The college application process can be daunting for many families trying to help their kids show off their best selves to admissions officials.
But with top colleges receiving more applications than ever before, some kids may need to show off their best social selves to gain an edge over the competition and some experts believe they have just the 'link' to help.
Like most teens, Matthew Martratt loves playing around on social media sites. "We use Twitter, we use Instagram. we use Facebook a lot." When he started applying to colleges, he realized he wanted a social media presence that was a little more grown up.
So he signed up for a course to help him create a professional resume on LinkedIn. "I'm highly involved in my marching band at high school, and I'm also a boy scout, so a lot of my LinkedIn is actually extracurricular activities."
While LinkedIn has long been a go-to for adult job hunters, now college-seeking high school students are flocking to the site, and for good reason. A recent study by Kaplan found 40 percent of admissions officers admit to checking social media sites. Twenty-nine percent said they Googled prospective students.
Alan Katzman is the Founder & CEO of Social Assurity. "Colleges are not looking at their social media for reasons to reject them. They're looking at their social media to find reasons to learn more about them. To accept them," he said.
Katzman founded Social Assurity, which offers digital literacy classes for students. He believes LinkedIn can be key in a college search. "LinkedIn is filled with actionable resources that students can use to learn more about the colleges, to learn about where the alumni are working, what they majored in."
Patrick O'Connor, with the National Association for College Admissions Counseling agrees. "You have the potential for really creating a very positive image as well as making sure your negative image isn't there," he said.
O'Connor, a college admissions expert, says a professional site can be a great tool for students as long as they don't become too future focused. "Students may feel pressure to really perform in a certain way that limits their willingness to try out new things in high school just because it might not 'look good' on their social media account or look good to a college."

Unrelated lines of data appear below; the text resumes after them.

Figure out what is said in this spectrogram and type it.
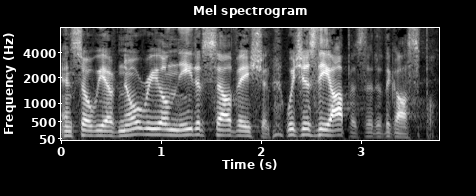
and so we have no real need of salvation, which is the opposite of the gospel.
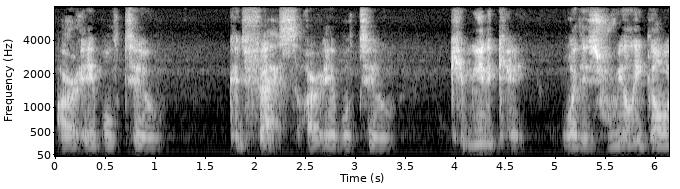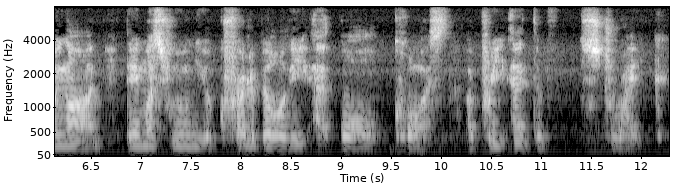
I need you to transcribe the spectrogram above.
are able to confess, are able to communicate what is really going on, they must ruin your credibility at all costs. A preemptive strike.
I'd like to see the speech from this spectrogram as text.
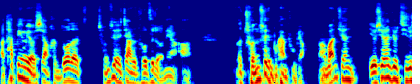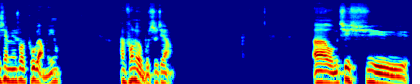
啊，他并没有像很多的纯粹的价值投资者那样啊，纯粹不看图表啊，完全有些人就旗帜鲜明说图表没用，但冯柳不是这样。呃，我们继续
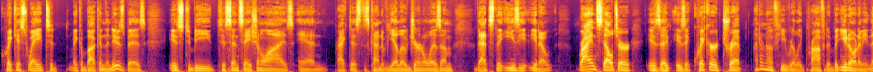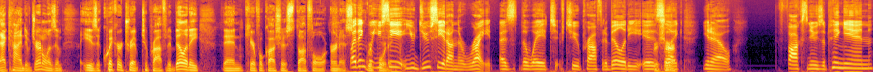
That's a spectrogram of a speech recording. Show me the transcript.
quickest way to make a buck in the news biz is to be to sensationalize and practice this kind of yellow journalism. That's the easy, you know, Brian Stelter is a is a quicker trip. I don't know if he really profited, but you know what I mean. That kind of journalism is a quicker trip to profitability than careful, cautious, thoughtful, earnest. Well, I think what you see, you do see it on the right as the way to, to profitability is sure. like, you know, Fox News opinion,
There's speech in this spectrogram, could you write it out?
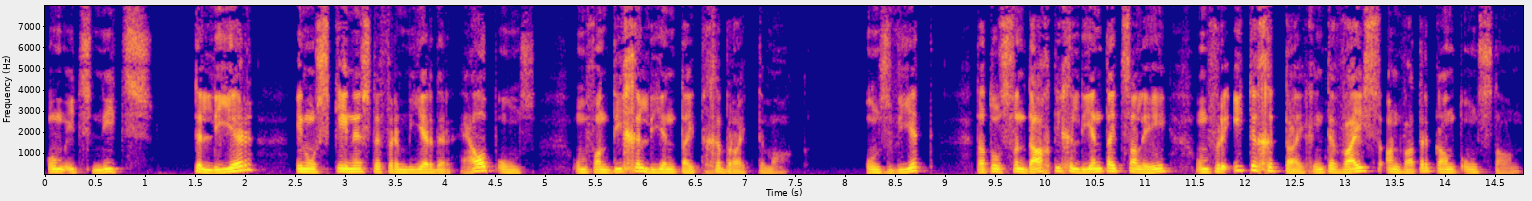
om iets nuuts te leer en ons kennis te vermeerder. Help ons om van die geleentheid gebruik te maak. Ons weet dat ons vandag die geleentheid sal hê om vir U te getuig en te wys aan watter kant ons staan.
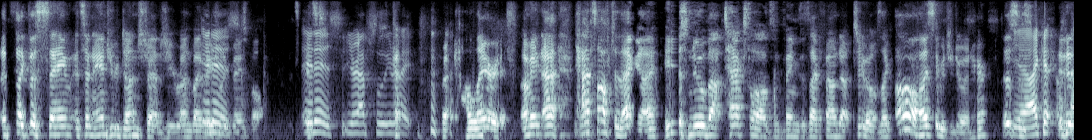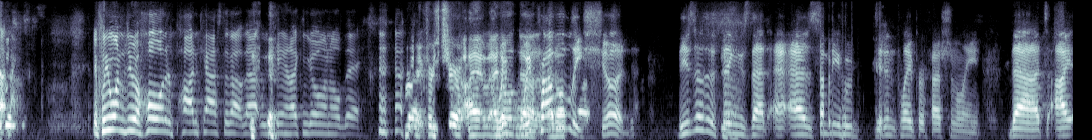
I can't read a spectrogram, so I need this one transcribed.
it's like the same. It's an Andrew Dunn strategy run by Major League Baseball. It is. You're absolutely right. hilarious. I mean, uh, hats off to that guy. He just knew about tax laws and things, as I found out too. I was like, oh, I see what you're doing here. This yeah, is, I can. I, if we want to do a whole other podcast about that, we can. I can go on all day. right, for sure. I, I don't. We, we probably should. These are the things yeah. that, as somebody who didn't play professionally, that I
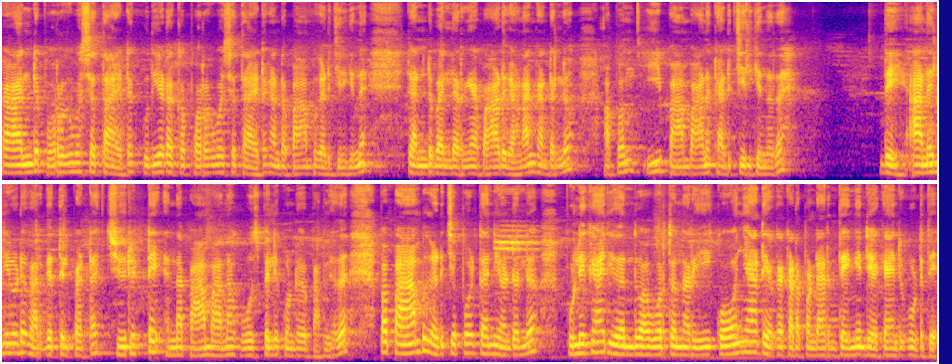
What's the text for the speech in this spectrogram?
കാലിന്റെ പുറകുവശത്തായിട്ട് കുതിയടൊക്കെ പുറകു പുറകുവശത്തായിട്ട് കണ്ട പാമ്പ് കടിച്ചിരിക്കുന്നത് രണ്ട് പല്ലിറങ്ങിയ പാട് കാണാൻ കണ്ടല്ലോ. അപ്പം ഈ പാമ്പാണ് കടിച്ചിരിക്കുന്നത്. ദേ അണലിയുടെ വർഗത്തിൽപ്പെട്ട ചുരുട്ട് എന്ന പാമ്പാണ് ഹോസ്പിറ്റലിൽ കൊണ്ടുപോയി പറഞ്ഞത്. അപ്പോൾ പാമ്പ് കടിച്ചപ്പോൾ തന്നെയുണ്ടല്ലോ പുള്ളിക്കാരി എന്തുവാ ഓർത്തെന്നറിയ? ഈ കോഞ്ഞാട്ടയൊക്കെ കിടപ്പുണ്ടായിരുന്നു തെങ്ങിന്റെയൊക്കെ അതിന്റെ കൂട്ടത്തിൽ.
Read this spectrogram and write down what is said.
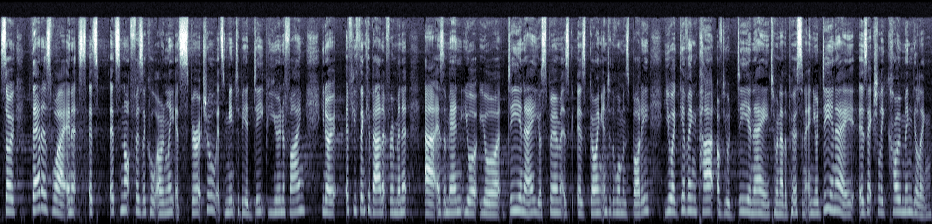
So that is why, and it's, it's, it's not physical only, it's spiritual. It's meant to be a deep unifying. You know, if you think about it for a minute, uh, as a man, your, your DNA, your sperm is, is going into the woman's body. You are giving part of your DNA to another person, and your DNA is actually commingling.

As for Matthew, he hopes to use social media to shape his future. "It's such an important part of my life. I want to be able to use it strongly. "
A few years back, LinkedIn lowered the minimum age to create a profile from 18 to 14 years old for students in the U.S.
These accounts are subject to more restrictive privacy settings in order to help keep teens safe online.